One of the biggest questions every would-be selfbuilder has to address is whether to go brick and block or timber frame. For me, it’s something of a hoary old chestnut, having built using both methods and having been writing articles around this issue for many years. You’d think I’d have pretty set views by now but I don’t. Partly this reflects my tendency towards hopeless prevarication in all things, but it’s also undoubtedly because it’s a question with no easy answers.
However, a site visit this week to a timber frame house in Cambridgeshire gave me pause to think afresh about the issue. This was a site in a conservation area and that meant that there were some quite prescriptive design guidelines: basically it had to match up to the house next door, which was a detached vaguely-Georgian style brick house under a slate roof.
However the new house design was L-shaped, a stepped L-shape no less. What I mean by that is that it consisted of a main rectangular-shaped box (or aisle) of two storeys, with a single storey rear extension. See my attempts at 3D house design (hopefully adjacent) to get a clearer picture. A common enough house layout, you’d think. And you’d be right.
The junction of the two parts of the house is what I wish to draw your attention to. It’s referred to as an abutment. However you do it, it causes problems because there are waterproofing details to be made between the wall of the main aisle and the roof of the extension. Lead flashings have to be fitted over the junction and the wall cavity has to have an effective barrier laid across it in order to drain any cavity water out onto the extension roof. If not, you risk the cavity draining directly down into the house below the junction. Messy.
The subject of cavity barriers can wait for another article. What I am driving at here is the disruptive effect this all has on the construction of a brick-clad timber framed house. On a simple rectangular-shaped house, or even a more complex one, as long as it has a single eaves level all the way around, the brick cladding is taken off the critical path and can be completed at leisure after the framers have departed. Indeed it can go on simultaneously with the roof covering and the fit out inside.
However, split the roof levels like this and the brick wall of the main aisle has to be completed before the extension roof can be covered over. Indeed, on the site I was on, space had to be left for the brickies to have access to the wall, which was being built-up off a steel beam over the opening. Not even the extension roof carpentry could be completed.
Result?
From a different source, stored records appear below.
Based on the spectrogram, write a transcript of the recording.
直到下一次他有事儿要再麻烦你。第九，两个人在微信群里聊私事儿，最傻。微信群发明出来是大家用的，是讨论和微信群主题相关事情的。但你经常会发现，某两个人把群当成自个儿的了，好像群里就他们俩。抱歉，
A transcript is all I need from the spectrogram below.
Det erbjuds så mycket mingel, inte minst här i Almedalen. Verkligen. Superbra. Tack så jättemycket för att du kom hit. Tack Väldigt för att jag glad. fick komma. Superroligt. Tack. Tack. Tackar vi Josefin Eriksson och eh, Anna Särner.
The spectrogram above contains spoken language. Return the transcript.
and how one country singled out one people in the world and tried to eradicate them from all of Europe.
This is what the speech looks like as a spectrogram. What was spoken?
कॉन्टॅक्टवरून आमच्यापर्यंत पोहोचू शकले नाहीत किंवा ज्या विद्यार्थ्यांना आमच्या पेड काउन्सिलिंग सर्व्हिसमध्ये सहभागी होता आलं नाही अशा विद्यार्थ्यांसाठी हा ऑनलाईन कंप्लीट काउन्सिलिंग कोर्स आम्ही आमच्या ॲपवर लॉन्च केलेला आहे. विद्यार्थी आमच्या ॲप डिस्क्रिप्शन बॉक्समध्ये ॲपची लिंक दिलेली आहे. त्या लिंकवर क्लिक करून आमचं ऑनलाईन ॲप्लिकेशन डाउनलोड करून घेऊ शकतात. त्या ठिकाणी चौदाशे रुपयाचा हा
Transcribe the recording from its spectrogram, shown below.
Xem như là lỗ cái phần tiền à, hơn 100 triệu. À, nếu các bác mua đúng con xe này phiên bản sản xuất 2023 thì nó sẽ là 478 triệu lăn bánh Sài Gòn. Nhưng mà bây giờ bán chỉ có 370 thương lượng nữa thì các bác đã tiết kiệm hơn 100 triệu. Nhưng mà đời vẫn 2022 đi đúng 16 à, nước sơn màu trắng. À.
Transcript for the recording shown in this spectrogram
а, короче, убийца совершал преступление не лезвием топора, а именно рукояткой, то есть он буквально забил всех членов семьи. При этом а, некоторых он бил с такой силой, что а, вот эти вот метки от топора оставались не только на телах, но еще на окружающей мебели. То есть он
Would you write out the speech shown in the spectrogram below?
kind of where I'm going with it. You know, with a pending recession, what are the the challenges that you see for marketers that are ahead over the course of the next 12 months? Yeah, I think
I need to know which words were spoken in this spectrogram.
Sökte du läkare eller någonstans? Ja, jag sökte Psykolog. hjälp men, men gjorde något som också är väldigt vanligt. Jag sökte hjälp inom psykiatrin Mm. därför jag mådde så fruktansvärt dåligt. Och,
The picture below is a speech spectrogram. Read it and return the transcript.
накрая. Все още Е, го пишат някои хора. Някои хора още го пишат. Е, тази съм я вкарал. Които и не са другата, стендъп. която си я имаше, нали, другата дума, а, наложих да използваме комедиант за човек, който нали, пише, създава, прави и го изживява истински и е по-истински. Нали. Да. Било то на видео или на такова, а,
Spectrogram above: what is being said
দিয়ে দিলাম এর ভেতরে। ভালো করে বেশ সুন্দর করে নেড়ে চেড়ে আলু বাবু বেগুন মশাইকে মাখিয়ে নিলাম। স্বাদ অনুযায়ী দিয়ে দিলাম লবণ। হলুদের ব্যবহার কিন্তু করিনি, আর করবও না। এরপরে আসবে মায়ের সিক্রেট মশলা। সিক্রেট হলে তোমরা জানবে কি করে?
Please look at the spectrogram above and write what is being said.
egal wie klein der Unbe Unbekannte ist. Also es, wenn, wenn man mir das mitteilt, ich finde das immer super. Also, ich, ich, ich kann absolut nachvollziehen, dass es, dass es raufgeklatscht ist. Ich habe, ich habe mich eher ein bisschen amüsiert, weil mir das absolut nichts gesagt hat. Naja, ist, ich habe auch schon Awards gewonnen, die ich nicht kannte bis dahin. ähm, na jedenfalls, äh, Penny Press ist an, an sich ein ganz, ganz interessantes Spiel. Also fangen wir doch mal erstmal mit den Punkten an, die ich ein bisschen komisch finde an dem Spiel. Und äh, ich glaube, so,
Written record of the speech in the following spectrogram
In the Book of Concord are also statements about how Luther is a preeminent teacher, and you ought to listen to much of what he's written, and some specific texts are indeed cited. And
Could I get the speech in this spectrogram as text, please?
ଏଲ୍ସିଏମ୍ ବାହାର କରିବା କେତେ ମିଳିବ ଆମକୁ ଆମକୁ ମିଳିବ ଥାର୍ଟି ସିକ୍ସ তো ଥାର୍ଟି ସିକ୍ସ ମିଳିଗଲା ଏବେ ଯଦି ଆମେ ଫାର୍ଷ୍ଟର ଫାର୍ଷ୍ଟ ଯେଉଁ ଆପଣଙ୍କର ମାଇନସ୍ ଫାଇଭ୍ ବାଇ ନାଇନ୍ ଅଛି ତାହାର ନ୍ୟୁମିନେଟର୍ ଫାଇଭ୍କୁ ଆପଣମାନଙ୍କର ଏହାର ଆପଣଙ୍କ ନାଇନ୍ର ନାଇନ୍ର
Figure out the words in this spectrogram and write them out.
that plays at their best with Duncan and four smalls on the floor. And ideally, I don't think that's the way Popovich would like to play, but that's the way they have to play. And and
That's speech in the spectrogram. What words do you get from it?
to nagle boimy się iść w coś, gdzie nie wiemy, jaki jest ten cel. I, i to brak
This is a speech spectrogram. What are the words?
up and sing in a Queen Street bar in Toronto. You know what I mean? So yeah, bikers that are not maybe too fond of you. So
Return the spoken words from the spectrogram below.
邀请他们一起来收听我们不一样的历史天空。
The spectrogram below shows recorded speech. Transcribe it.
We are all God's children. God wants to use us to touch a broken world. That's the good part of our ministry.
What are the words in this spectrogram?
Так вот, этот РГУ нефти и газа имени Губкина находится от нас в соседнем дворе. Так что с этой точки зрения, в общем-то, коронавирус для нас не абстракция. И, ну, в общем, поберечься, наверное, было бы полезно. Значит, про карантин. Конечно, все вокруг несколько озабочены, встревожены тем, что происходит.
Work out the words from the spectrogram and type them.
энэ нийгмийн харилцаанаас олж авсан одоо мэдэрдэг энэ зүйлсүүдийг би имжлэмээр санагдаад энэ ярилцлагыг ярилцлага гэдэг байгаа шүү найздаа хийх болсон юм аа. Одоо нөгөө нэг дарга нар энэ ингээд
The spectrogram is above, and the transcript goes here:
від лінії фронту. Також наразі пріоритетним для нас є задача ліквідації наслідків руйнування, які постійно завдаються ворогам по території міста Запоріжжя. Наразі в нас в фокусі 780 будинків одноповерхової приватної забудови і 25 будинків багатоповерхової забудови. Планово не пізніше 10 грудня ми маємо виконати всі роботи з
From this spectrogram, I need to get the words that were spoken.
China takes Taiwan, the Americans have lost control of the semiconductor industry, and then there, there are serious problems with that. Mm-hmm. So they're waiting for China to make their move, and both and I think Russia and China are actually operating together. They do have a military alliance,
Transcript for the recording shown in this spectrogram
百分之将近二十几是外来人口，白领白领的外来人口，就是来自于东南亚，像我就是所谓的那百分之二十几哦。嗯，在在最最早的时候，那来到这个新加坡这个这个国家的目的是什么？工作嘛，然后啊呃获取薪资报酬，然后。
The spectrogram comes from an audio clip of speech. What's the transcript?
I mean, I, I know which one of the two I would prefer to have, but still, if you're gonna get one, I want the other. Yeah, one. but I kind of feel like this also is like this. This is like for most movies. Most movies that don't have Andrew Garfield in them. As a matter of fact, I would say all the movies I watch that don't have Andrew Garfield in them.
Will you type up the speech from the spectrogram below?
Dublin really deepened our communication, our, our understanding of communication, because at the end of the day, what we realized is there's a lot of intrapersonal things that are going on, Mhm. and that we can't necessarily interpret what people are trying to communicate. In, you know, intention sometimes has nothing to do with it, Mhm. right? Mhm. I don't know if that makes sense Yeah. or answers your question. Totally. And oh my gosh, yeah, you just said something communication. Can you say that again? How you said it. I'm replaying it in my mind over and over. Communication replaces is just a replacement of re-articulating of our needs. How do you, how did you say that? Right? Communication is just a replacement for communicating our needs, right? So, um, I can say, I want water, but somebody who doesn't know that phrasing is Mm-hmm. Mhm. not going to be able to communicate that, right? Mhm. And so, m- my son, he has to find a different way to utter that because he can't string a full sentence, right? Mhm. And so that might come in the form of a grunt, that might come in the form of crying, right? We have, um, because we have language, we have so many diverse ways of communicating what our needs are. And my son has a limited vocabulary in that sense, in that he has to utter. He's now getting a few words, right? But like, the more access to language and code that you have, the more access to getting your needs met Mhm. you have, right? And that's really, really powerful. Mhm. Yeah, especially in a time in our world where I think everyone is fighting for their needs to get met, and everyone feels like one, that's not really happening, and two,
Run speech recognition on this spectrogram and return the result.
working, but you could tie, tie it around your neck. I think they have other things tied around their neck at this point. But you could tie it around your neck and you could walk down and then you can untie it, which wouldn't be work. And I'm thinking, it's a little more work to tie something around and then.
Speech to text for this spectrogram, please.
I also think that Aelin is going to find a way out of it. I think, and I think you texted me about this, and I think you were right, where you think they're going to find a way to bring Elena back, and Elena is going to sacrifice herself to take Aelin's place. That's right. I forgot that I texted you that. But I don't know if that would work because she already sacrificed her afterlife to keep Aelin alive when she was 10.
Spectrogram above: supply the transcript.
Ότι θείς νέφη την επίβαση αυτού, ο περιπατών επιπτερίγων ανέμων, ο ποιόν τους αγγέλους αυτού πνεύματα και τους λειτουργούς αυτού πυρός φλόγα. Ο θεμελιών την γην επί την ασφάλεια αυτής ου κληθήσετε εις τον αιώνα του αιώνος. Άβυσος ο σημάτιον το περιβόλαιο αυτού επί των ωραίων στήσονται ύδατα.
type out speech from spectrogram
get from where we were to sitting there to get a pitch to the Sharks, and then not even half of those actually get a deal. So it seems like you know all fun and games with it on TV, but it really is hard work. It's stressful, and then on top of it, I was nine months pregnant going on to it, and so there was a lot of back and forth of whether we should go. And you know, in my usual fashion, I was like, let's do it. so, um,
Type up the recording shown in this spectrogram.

Weeks had been lost waiting on the brickies. The roofers had been in and finished the main aisle but had to return for another visit to cover the extension. The scaffolding was gently racking up hire charges. The house could not be effectively waterproofed, let alone secured. All the supposed speed of construction advantages, which timber frame sells itself on, had been lost. In fact it would probably have been quicker to use brick and block on this house.
Had it been such, you would not have noticed that there was a problem here because the roof carpentry wouldn’t have started on either roof until the brickies had got to eaves level all around. And had the external skin been anything other than brick (or stone), the wall above the extension roof could have been finished off at leisure off some form of adapted scaffolding. Boarding, render on mesh, hung tiles, all fine: they are hung off the timber frame and wouldn’t disrupt the critical path. But bricks? They have to sit on something, be it a steel or a foundation: they can’t be ‘hung’ off the background timber frame and they can’t be built-up off the roof cover. So bricks have to be in place before the extension roof cover can be laid.
There’s a lesson in here somewhere. To simplify it right down to basics, despite what the salespeople say, bricks really do work best with blocks behind them. And timber frame is really seen at its best when it’s clad in something other than brick or stone.